▶ **What is needed**:
The entries below are to be copied exactly, with every picture left out.

▶ **Material shown**:
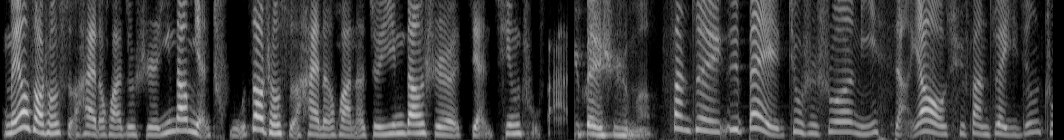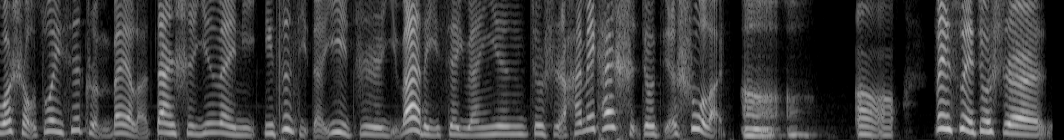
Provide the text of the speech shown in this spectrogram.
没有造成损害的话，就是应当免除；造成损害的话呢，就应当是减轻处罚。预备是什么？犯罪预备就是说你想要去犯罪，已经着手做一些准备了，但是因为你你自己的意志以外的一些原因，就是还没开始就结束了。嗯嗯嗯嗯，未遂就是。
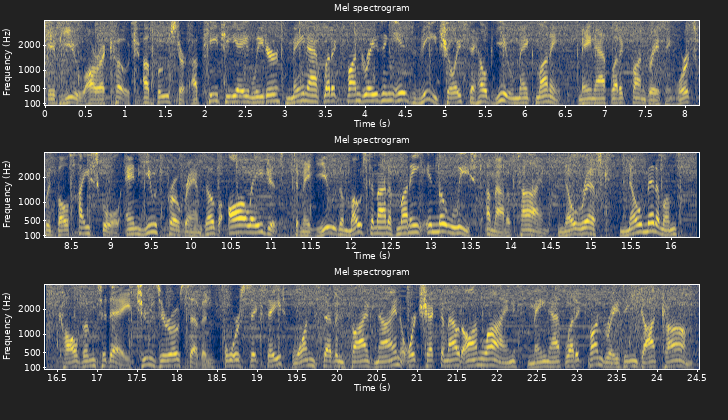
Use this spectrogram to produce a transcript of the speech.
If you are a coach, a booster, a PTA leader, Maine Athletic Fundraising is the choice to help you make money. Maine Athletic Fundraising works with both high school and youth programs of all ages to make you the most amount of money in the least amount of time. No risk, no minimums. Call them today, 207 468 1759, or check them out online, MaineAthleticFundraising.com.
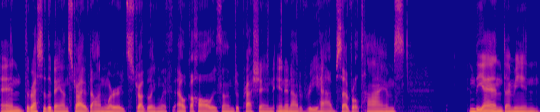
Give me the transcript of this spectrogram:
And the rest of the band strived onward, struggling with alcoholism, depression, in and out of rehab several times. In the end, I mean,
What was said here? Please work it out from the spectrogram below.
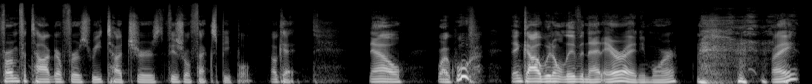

▶ **Solved problem**:
Provide the text of the speech shown in this spectrogram.
没有造成损害的话，就是应当免除；造成损害的话呢，就应当是减轻处罚。预备是什么？犯罪预备就是说你想要去犯罪，已经着手做一些准备了，但是因为你你自己的意志以外的一些原因，就是还没开始就结束了。嗯嗯嗯嗯，未遂就是。
Use this spectrogram to produce a transcript of the speech.
If you are a coach, a booster, a PTA leader, Maine Athletic Fundraising is the choice to help you make money. Maine Athletic Fundraising works with both high school and youth programs of all ages to make you the most amount of money in the least amount of time. No risk, no minimums. Call them today, 207 468 1759, or check them out online, MaineAthleticFundraising.com.
Give me the transcript of this spectrogram:
And the rest of the band strived onward, struggling with alcoholism, depression, in and out of rehab several times. In the end, I mean,
What was said here? Please work it out from the spectrogram below.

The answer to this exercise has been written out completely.